After a six year hiatus, I am thrilled to announce the resurrection of my former blog “Wandering Warrior of the Light”. With new branding and official domain name, I present to you “The Tao of Stu”. Now, more than any other time in recent history, we need the unifying voices of our warriors – those with the courage to dive deep into darkness, light and everything in between, and share their truth. I have finally heeded the call.
A flashback to my stay at Amma’s Ashram:
Known as the “Hugging Mother,” or simply, “Amma” (“mother” in the south of India), Mata Amritanandamayi Devi is a spiritual leader based in Kerala, India famous for using hugs to reach and comfort people. In fact, Amma has hugged more than 30 million broken souls around the globe – sometimes her hugging sessions last for over 20 hours! While many praise her as a saint for her seemingly unlimited compassion and charity work, devotees themselves see her as something else: God. Krishna, to be specific.
I was not aware of this when I entered the ashram. In fact, all I knew was that Amma was a famous hugging guru who had lots of followers throughout the world. But as I entered the rose-coloured high-rise, surrounded by thousands of people dressed in white, I knew I was in for quite a trip.
Work. What does the word mean to you? Is it something to be avoided? Is it a means to an end? Is it the only appropriate focus of your attention and energy? Is it a way to avoid the rest of your life? Is it a joy? Is it a part of your spiritual practice?
There is a Zen saying, “Before Enlightenment chop wood carry water, after Enlightenment, chop wood carry water.” What’s the difference? The tasks are the same. The need is the same. What about the frame of mind? Who is chopping? Who is carrying water?
When you labor, stay awake. Notice the frame of mind you bring to your work. Do you approach your work as if it were a nuisance? Do you remove your consciousness from work so that you are filled with resentment or worry? What would you need to do to be more fully present in your work?
Patriarchy affects men so deeply, most times without them knowing, that the average man does not understand the term or its proper use. Yet, as hooks also points out in ‘The Will to Change‘, it is “the single most life-threatening social disease assaulting the male body and spirit in our nation.”
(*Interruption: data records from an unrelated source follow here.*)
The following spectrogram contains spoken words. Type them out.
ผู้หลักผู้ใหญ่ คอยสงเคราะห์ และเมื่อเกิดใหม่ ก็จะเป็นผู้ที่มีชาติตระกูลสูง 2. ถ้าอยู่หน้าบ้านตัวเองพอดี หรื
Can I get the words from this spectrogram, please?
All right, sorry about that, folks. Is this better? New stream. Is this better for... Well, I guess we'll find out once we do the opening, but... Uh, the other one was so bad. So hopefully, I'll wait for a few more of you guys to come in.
Let’s pause. How can this be?
How can a socio-political construct that provides men with so much privilege also threaten their health and livelihoods?
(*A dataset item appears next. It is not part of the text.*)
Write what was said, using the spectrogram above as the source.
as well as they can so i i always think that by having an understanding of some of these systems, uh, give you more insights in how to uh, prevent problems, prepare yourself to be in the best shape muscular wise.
*** My views and opinions have changed since the initial publishing of this article—a sign of genuine skepticism and critical thought at work. I no longer think men ‘should’ identify as feminists and am very concerned about the radicalization of the political left. Censorship, cancel culture, gaslighting, etc. cannot be weaponized to promote equality—a violent means will never achieve a peaceful end. That said, I do still believe men and women alike are harmed by the mentality of patriarchy, and that radical self-responsibility and warrior-like courage can help usher in peace and prosperity for all. ***
The other day I read a thought provoking article in The Atlantic written by the author of Wonder Woman, Noah Berlatsky. The piece stimulated an internal dialogue which I felt was worth sharing:
“It’s true that sometimes male feminists, myself not excluded, imagine we’re brave allies, altruistically saving women by standing up for them,” Berlatsky observes. “But dreams about men saving women are just another version of misogyny — and, in this case in particular, totally backwards. Misogyny is a cage for everyone. When I call myself a male feminist, I’m not doing it because I think I’m going to save women. I’m doing it because I think it’s important for men to acknowledge that as long as women aren’t free, men won’t be either.” Continue reading